What is a 26 Hearing?
A 26 hearing is a hearing set pursuant to Welfare and Institutions Code Section 366.26. At this hearing, the court makes a permanent plan for the child. The plans can be: (1) terminate parental rights so the child(ren) can be adopted; (2) name a legal guardian for the child(ren); or (3) put the child(ren) with a relative, foster parent or in a group home until they are 18. The focus of this hearing is on selecting a permanent plan for the child as stated above; however, a parent can petition the court for return of the child under Welfare and Institutions Code 388.
What is a 388 petition?
A 388 petition is a petition filed by any party involved in the juvenile dependency process asking the court to change an existing court order based on a change of circumstances. Most commonly, 388 petitions are filed by parent(s) at a 26 hearing when their parental rights are being threatened. Additionally, attorneys representing parents may file this type of petition to ask for unsupervised visits, overnight visitation, or placement of the child(ren) with the parent(s) or relative. If you no longer have a court appointed attorney and plan to file a 388 motion, you should contact James Legal Group to assist you in the process.

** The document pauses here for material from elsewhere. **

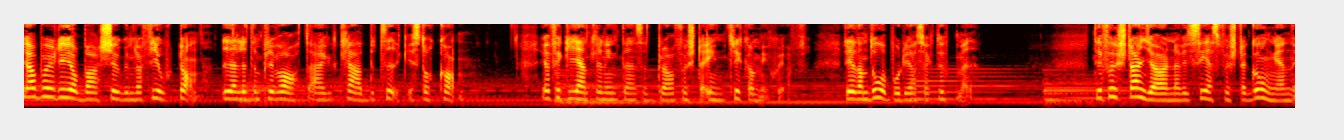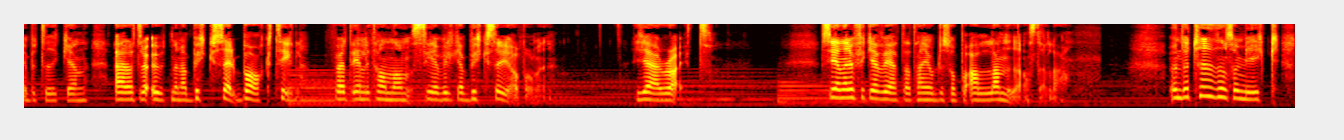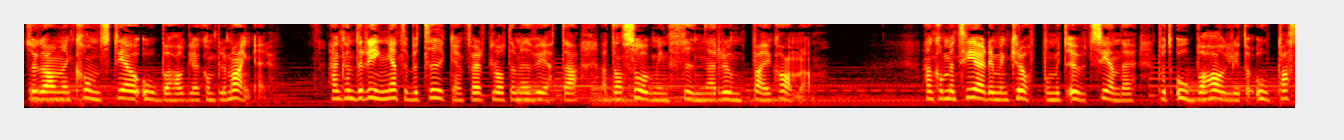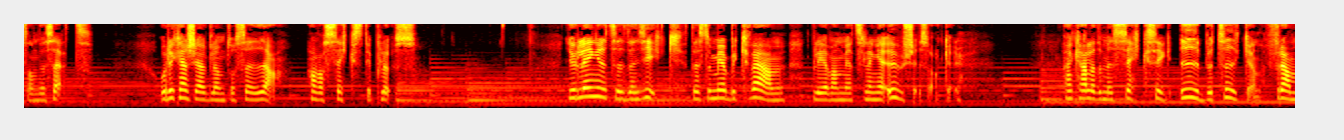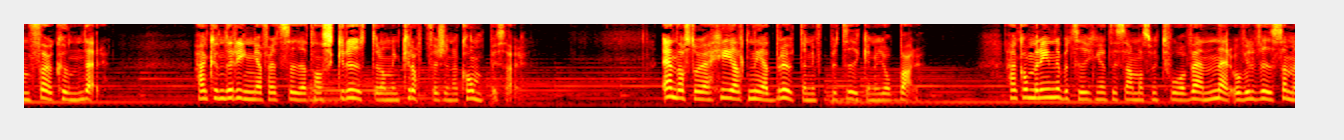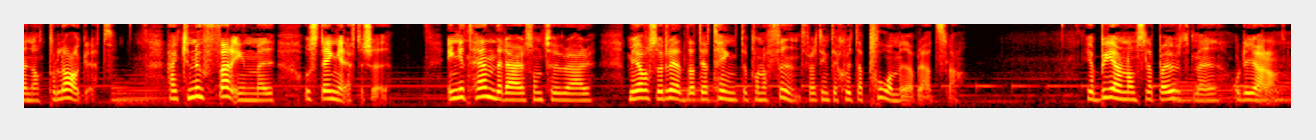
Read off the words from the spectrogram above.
Jag började jobba 2014 i en liten privatägd klädbutik i Stockholm. Jag fick egentligen inte ens ett bra första intryck av min chef. Redan då borde jag ha sagt upp mig. Det första han gör när vi ses första gången i butiken är att dra ut mina byxor bak till för att enligt honom se vilka byxor jag har på mig. Yeah right. Senare fick jag veta att han gjorde så på alla nyanställda. Under tiden som gick så gav han mig konstiga och obehagliga komplimanger. Han kunde ringa till butiken för att låta mig veta att han såg min fina rumpa i kameran. Han kommenterade min kropp och mitt utseende på ett obehagligt och opassande sätt. Och det kanske jag glömt att säga. Han var 60 plus. Ju längre tiden gick, desto mer bekväm blev han med att slänga ur sig saker. Han kallade mig sexig i butiken framför kunder. Han kunde ringa för att säga att han skryter om min kropp för sina kompisar. En dag står jag helt nedbruten i butiken och jobbar. Han kommer in i butiken tillsammans med två vänner och vill visa mig något på lagret. Han knuffar in mig och stänger efter sig. Inget händer där som tur är, men jag var så rädd att jag tänkte på något fint för att inte skita på mig av rädsla. Jag ber honom släppa ut mig och det gör han.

What is a De Facto Parent and who can get it?
A De Facto Parent is a person who has been found by the court to have assumed the role of parent on a day-to-day basis for a substantial period of time. A De Facto Parent fulfills the child’s physical and psychological needs for care and affection. Anyone that meets the above definition can apply for De Facto status.
How do I get De Facto Status and why would I want it?
An individual seeking to establish the status of a De Facto Parent must file his or her request with the court. The court will conduct a hearing (especially if other parties object) to determine whether this status can be received. If De Facto Parent status is granted, the De Facto Parent becomes a party to the case and has certain (limited) rights, such as the right to be present at all dependency hearings, the right to present evidence, and the right to request custody and visitation rights.
I am a relative but don’t want to request De Facto status, what are my rights?
Relatives do have rights in dependency proceedings even when they do not request De Facto status. Although, they cannot directly interfere with the reunification plan, relatives can provide valuable information about the family and therefore can be very helpful. Relatives can request visitation, placement, or other services for the child(ren). If you are in this position, contact James Legal Group for more information.
I am a foster parent/concurrent home but don’t want to request De Facto status, what are my rights?
Foster Parents do have rights in dependency proceedings even when they do not request De Facto status. Although, they cannot directly interfere with the reunification plan, foster parents can provide valuable information about the child and therefore can be very helpful in a dependency proceeding. Foster parents can request services for the child(ren) which may essential. If you are in this position, contact an James Legal Group for more information.
California Welfare and Institutions Code http://www.leginfo.ca.gov/cgi-bin/calawquery?codesection=wic
Judicial Counsel – The Juvenile Dependency Court and You http://www.courts.ca.gov/documents/dependencycourt-pamphlet-bw.pdf
California Dependency Online Guide http://cadependencyonlineguide.info/
California Courts- A Guide to Dependency Courts http://www.courts.ca.gov/1205.htm
California Courts – Caregivers and The Courts http://www.courts.ca.gov/documents/caregivers.pdf
California Foster Parents Bill of Rights http://fosterparentlawyer.com/files/2012/07/California-Foster-Parent-Bill-of-Rights-11.pdf